**Exercise data**.
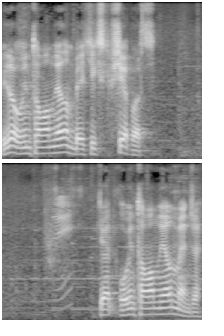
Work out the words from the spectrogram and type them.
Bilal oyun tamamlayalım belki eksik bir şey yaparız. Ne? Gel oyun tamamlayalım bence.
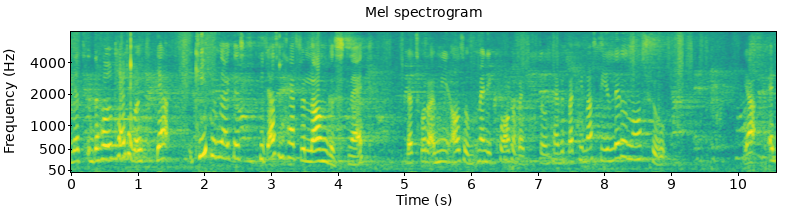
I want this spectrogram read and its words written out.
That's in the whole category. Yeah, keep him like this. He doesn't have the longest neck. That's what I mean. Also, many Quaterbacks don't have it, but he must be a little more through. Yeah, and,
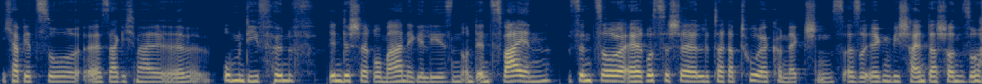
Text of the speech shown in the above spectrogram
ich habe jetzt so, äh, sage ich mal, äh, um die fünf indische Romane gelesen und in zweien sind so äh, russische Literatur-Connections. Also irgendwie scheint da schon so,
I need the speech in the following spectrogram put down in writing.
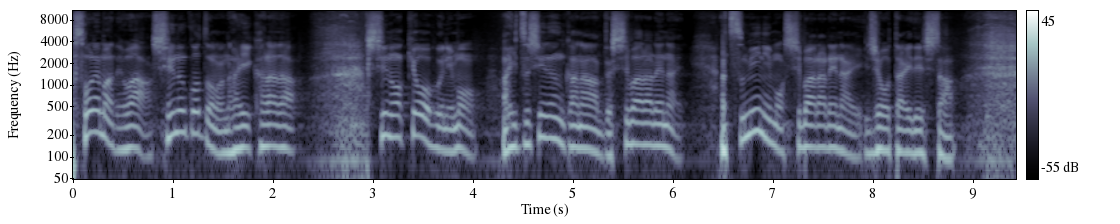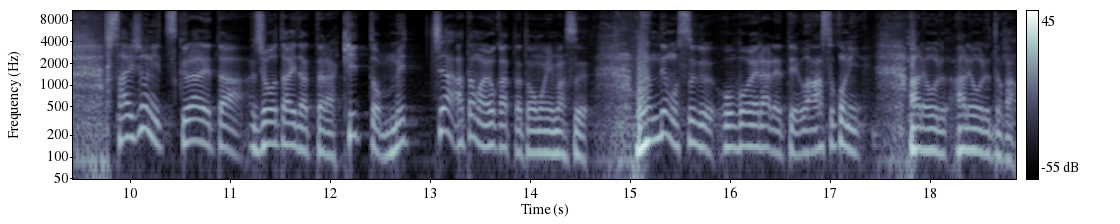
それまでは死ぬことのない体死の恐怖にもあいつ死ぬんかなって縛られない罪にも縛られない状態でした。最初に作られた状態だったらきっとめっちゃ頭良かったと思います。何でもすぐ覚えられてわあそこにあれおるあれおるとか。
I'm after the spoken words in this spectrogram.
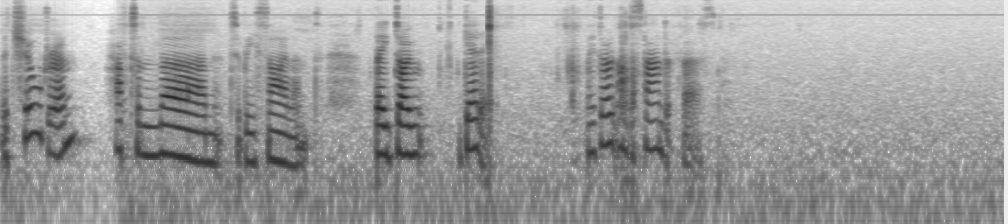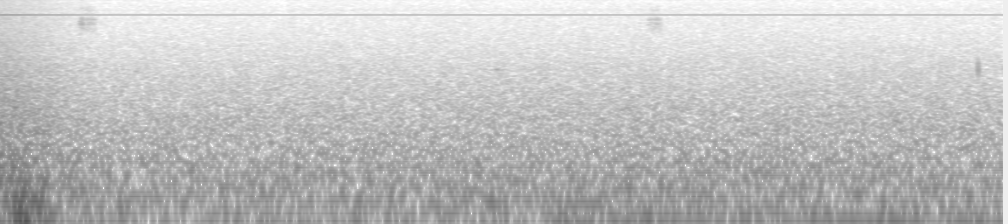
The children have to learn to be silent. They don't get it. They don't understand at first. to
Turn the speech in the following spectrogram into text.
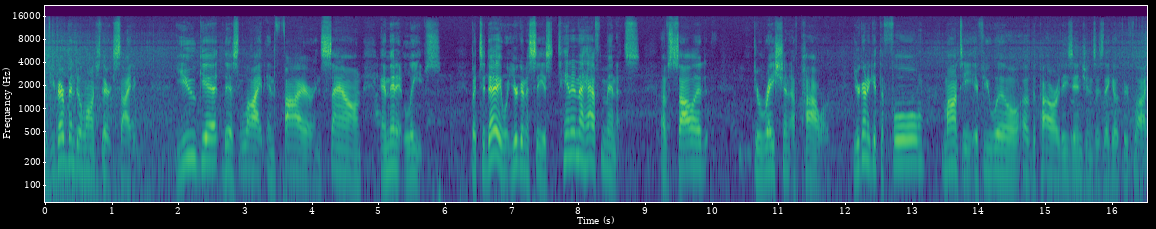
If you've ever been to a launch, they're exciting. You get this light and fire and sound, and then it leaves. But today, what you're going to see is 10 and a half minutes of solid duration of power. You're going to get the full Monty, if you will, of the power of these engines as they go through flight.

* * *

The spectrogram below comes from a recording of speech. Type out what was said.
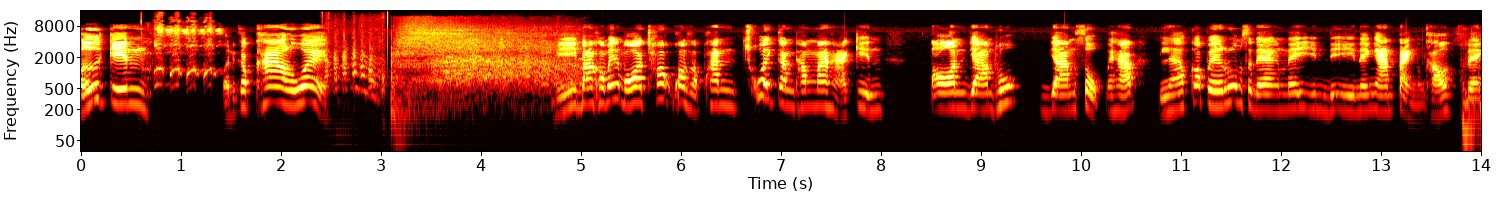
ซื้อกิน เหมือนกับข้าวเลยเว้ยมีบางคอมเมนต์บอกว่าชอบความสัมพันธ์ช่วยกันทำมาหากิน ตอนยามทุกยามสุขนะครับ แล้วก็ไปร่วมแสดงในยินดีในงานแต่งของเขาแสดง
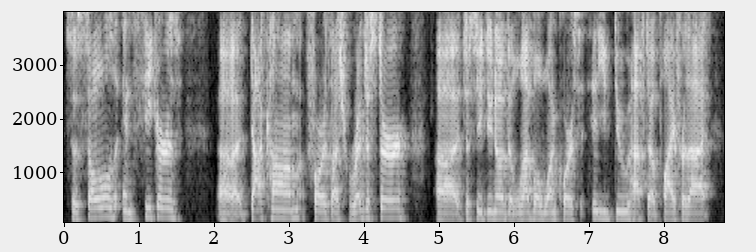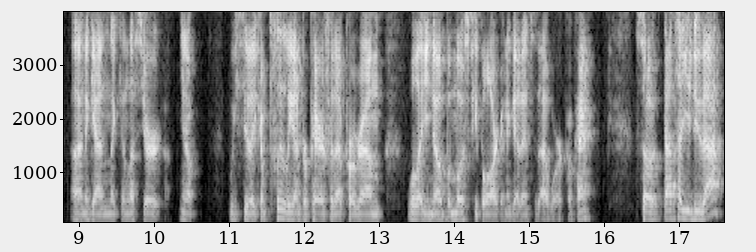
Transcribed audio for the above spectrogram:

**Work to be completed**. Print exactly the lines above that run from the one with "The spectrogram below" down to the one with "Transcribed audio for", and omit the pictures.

**Exercise result**.
The spectrogram below comes from a recording of speech. Type out what was said.
ซื้อกิน เหมือนกับข้าวเลยเว้ยมีบางคอมเมนต์บอกว่าชอบความสัมพันธ์ช่วยกันทำมาหากิน ตอนยามทุกยามสุขนะครับ แล้วก็ไปร่วมแสดงในยินดีในงานแต่งของเขาแสดง
Transcribed audio for the above spectrogram:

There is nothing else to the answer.